Permission dialog is now included with a redirection functionality in the App Settings when a user denies them. The permissions were for Location and External Storage writing.
Maintenance tasks included an upgrade and refresh of the API keys and references.
Update of API keys
Google maps key was updated; also, the HTTPS certificate was replaced.
Update of Libraries
A lot of libraries were upgraded or removed.
Deprecate old features
This includes the synchronization of tracing monitors and the bro-signature feature. The GHOST protocol was also disabled.
Test frameworks added to the main functionality of the app like Espresso, Robolectric, and PowerMock.
Also, a python script was added for a full live-attack test.
Memory Leaks-Performance Optimization
A lot of memory leaks are now fixed. Memory consuming MultiStage Service was disabled from default. Thread concurrent modification exception error fixed.
Publishing on the Play Store
The app is available on Google Play Store here.
The biggest challenge that I faced was implementing iptables in phones that didn’t have it pre-installed.
After studying the topic, the AFWall+ API’s modification, and my mentors’ support I resolved it, which made me very happy :).
I learned many things in this project, and I am thrilled that I was part of it, and I would like to continue contributing even after GSoC.
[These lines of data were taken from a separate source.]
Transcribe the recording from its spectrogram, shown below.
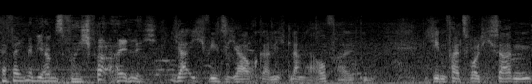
Herr Fechner, wir haben es furchtbar eilig. Ja, ich will Sie ja auch gar nicht lange aufhalten. Jedenfalls wollte ich sagen,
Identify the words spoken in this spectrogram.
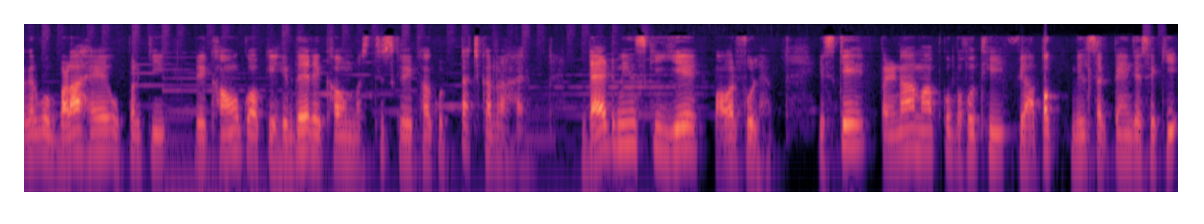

New features that can be introduced:
- Production Mode Settings
- IPv6 Support
Overall it was an incredible and educational experience working with The Honeynet Project organization these past three months.
I also wanted to thank The Honeynet Project and Google Summer of Code for providing me with this opportunity and especially my mentors, for being supportive and motivated me through all this process! :)